NEW AND EXCITING DEVELOPMENTS IN IVF PROCESS
Preimplantation genetic diagnosis is one of the most important developments in reproductive technology, helping identify genetic defects within embryos and prevent certain diseases or disorders from being passed on to the child.
What is PGD (Preimplantation Genetic Diagnosis)?
Major improvements in the pre-implantation genetic testing technologies have been developed in the last decade. Preimplantation genetic testing is the sophisticated process of removing a cell from an in vitro fertilization embryo for genetic testing before transferring the embryo to the uterus.
Thanks to PGD, we can prevent serious heritable genetic diseases, thereby eliminating the dilemma of pregnancy termination following unfavorable prenatal diagnosis.
When and how is PDG performed?
Preimplantation genetic diagnosis (PGD) is recommended to couples going through IVF cycles—specifically to couples using the intracytoplasmic sperm injection (ICSI) process—to eliminate the risk of transmitting a known genetic abnormality to their children. Only healthy and normal embryos are transferred into the mother’s uterus, thus diminishing the risk of inheriting a genetic abnormality and late pregnancy termination. During the in vitro fertilization, more than one eggs are collected surgically after ovarian stimulation and the triggering of ovulation. Preimplantation genetic diagnosis or the genetic testing of the embryo can be done at the cleavage (growing) stage, where one to two cells (from the 6-10 cells of the embryo) may be removed from the embryo without detriment. The cells are then sent to a special laboratory that will test for specific genetic diseases and chromosome abnormalities using the most advanced techniques. PGD testing is able to detect the most common chromosome abnormalities, including Down syndrome, Trisomy 18, Trisomy 13, cystic fibrosis, thalassemia, sickle cell disease, and sex chromosome anomalies, in order to reduce the risk of having an affected pregnancy or child.

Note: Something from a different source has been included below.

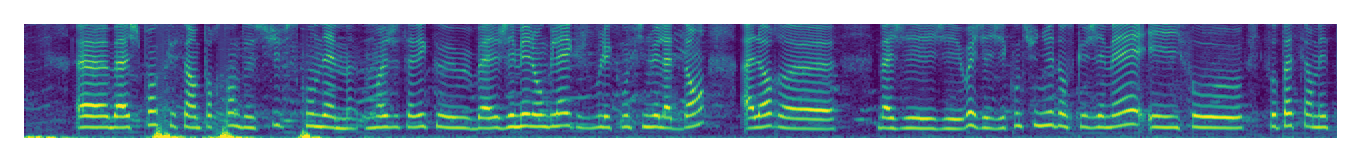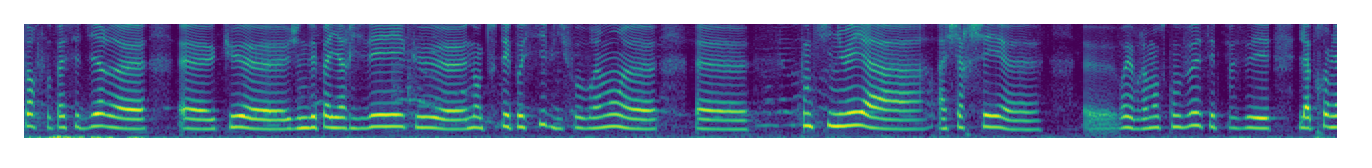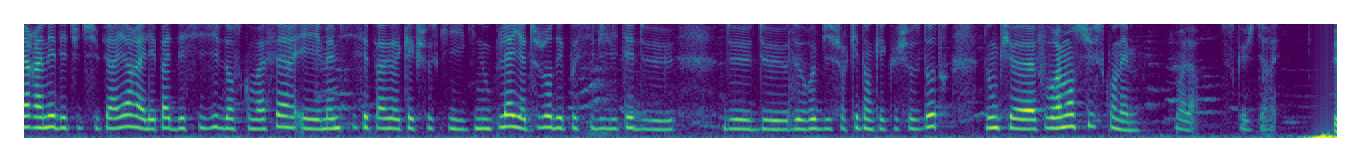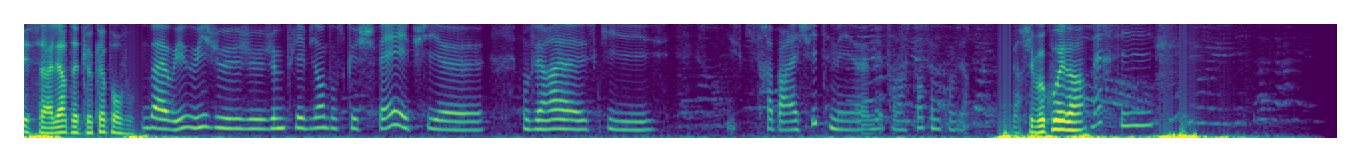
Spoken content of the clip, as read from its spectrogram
Euh, bah, je pense que c'est important de suivre ce qu'on aime. Moi, je savais que bah, j'aimais l'anglais et que je voulais continuer là-dedans. Alors, euh, bah, j'ai ouais, continué dans ce que j'aimais et il faut, faut pas se fermer de porte, il faut pas se dire euh, que je ne vais pas y arriver, que non, tout est possible. Il faut vraiment continuer à, à chercher euh, ouais, vraiment ce qu'on veut. C'est la première année d'études supérieures, elle n'est pas décisive dans ce qu'on va faire. Et même si c'est pas quelque chose qui, qui, nous plaît, il y a toujours des possibilités de, de, de, de rebifurquer dans quelque chose d'autre. Donc il euh, faut vraiment suivre ce qu'on aime. Voilà, ce que je dirais. Et ça a l'air d'être le cas pour vous Bah oui, oui, je, je, je, me plais bien dans ce que je fais. Et puis euh, on verra ce qui, ce qui sera par la suite. Mais, mais pour l'instant, ça me convient. Merci beaucoup, Eva. Merci.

To eliminate the errors that are rarely observed during PGD examination, a method known as Comparative Genomic Hybridization (CGH) was developed, allowing for the evaluation of every chromosome in a cell by comparing it to other, healthy chromosomes. CGH can be performed at a later stage, 5-6 days after fertilization (at the blastocyst stage), although it is not generally advisable; this particular technique has been shown in several studies to be detrimental to embryo development. The first report of preimplantation genetic testing in humans with a pregnancy resulting was published in 1990, while in Greece the procedure takes place for almost a decade now, at specialized clinics. The potential risks concern mainly the status of the embryo after the PGD examination. According, however, to the European statistics (ESHRE), in 97% of the cases, the removal of cells did not harm the foetus and there is no evidence of birth of abnormal children as a result of embryo biopsy.
PGD can also help determine the gender of the embryo (although not specific characteristics such as eye and hair color, IQ, etc.). Nowadays, science allows gender selection, and one can be 99% sure that the results of the embryo biopsy will represent the ultimate genetics of the foetus and subsequent baby.
However, we should state that according to paragraph 26 of Law 3305/2005, gender selection is only allowed for serious medical conditions. Such conditions include couples that one of them has a chromosomal arrangement called a balanced translocation. When the chromosomes in their sperm or eggs join with those of their partner in the fertilized embryo, they have a high percentage of children with chromosomal abnormalities. This is another situation where PGS can help. Although, gender selection for social reasons (e.g. for family balancing) is illegal, it should not be considered unethical. While many have considered stem cells to be the next frontier of modern medicine, reproductive technology may offer hope to many individuals suffering with rare and unique genetic diseases. PGD can, therefore, also be used for “savior siblings”, to create, in other words, a sibling for the purpose of providing biological material (bone marrow, blood, etc.) that can help treat or cure an existing terminally ill child. While there are banks of tissues and cells and records of potential donors, sometimes doctors can’t treat a patient because they can’t find a suitable match.
The people most likely to have an identical tissue type to the patient are their brothers and sisters, hence the term “savior sibling”. Multiple embryos are created and preimplantation genetic diagnosis is used to detect and select the ones that are free of a genetic disorder and that are also a HLA match for an existing sibling who requires a transplant. Upon birth, stem cells are harvested from the child’s umbilical cord to aid the other child. Thee baby is in no way harmed.